Innovate or Die
January 21, 2013 2 Comments
“America demands invention and innovation to succeed.” -Kit Bond
Blockbuster. Research in Motion (Blackberry). Borders. AOL. Palm.
What do these companies have in common? They used to be on the leaders in their respective industries, but are now either bankrupt or on the way out. The cause of their slow slides into irrelevancy is their failure to innovate after they hit it big. Their stagnation prevented them from adapting to meet the changing demands of their clientele, provoking their customers to leave them for their more agile competitors. Companies that fail to innovate should rightly be allowed to go out of business.
Of course the companies aren’t alone. Each year Yahoo’s 24/7 Wall Street puts out its predictions of brands that will disappear during that year (here are their 2013 predictions). Even Apple, the world’s richest company, needs to keep innovating or it will eventually lose its cash stockpile and disappear. On the day of the iPhone 5 launch, Mashable’s Chris Taylor wrote a fantastic article entitled “Apple, It’s Time To Make Something New” encouraging the tech company to get back to what elevated it to its current status.
Innovation is essential at all levels of business (or education, ministry, politics, etc). Organizations must adapt to the changing business environment, customer desires, available technologies, and competitor strategies. Leaders should be able to incorporate new ideas without compromising the core values of their companies.

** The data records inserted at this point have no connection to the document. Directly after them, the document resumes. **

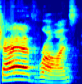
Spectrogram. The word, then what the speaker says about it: chevrons: And then we have sh- chevrons. Yes, an SH sound even though it's spelled with a S.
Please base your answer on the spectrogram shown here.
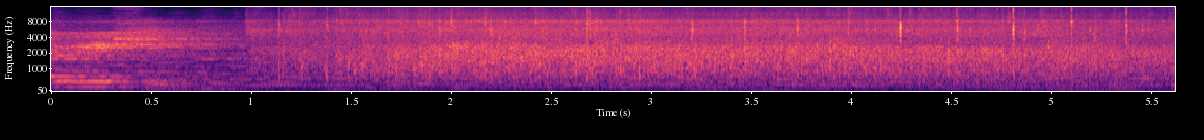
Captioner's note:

It Started With Paper
Here’s the story of one company that has embodied the ability to innovate:
In 1865, Fredrik Idestam built a pulp mill on the banks of the Temmerkoski River in southwestern Finland. Soon he added a papermaking machine. As with any papermaker at the time, much of what the company produced was used for stationery, newsprint, and books- the primary means of communication before the invention of radio, telephones, and television. So, indirectly this company was in the communications business.
By 1900, it was already one of the largest paper producers in Finland and was looking for different growth opportunities. Electricity was a rapidly growing source of energy at the time, so in 1902 the company began building its own electric generators and sold the current to local businesses. By the end of the 1910s, however, the company was going through some financial struggles, so it decided to join forces with Finnish Rubber Works. Rubber offered obvious synergies for the combined companies since it is a natural insulator for electricity.
By the 1920s, telephone service was a rapidly growing business and cables were being laid from city to city. In 1922, the Finnish Cable Company was added to the growing conglomerate. Over the next few decades, it continued to expand smartly into adjacent industries and around the world. By 2010, it had become a $40 billion company, with operations in 120 countries around the world, and a market leader in its main business sector, which is still communications. You know the company by the same name it had a hundred years ago when it was producing paper in Finland– Nokia.
No matter where you work or what you do, we can all learn from the ingenuity of Nokia. So, how can you stay innovative? MentorCamp founder Permjot Valia offered two important ways in a recent panel discussion:
- Always think like a customer. Put yourself in their shoes.
- Check your ego at the door and be open minded when it comes to business strategy. As a leader, there is a certain level of ego involved, but you have to be willing to humbly listen to the ideas of others and admit that your way isn’t always the best.
With that in mind, find a way to drive innovation, whether that means becoming an entrepreneur or working within your current organization to encourage smart change. By seeking to promote innovation in our different contexts, we will create companies, schools, churches, and a country that successfully meet the changing needs of the people in our world.
Learn It. Love It. Live It.
[image credit: Boegh on Flickr]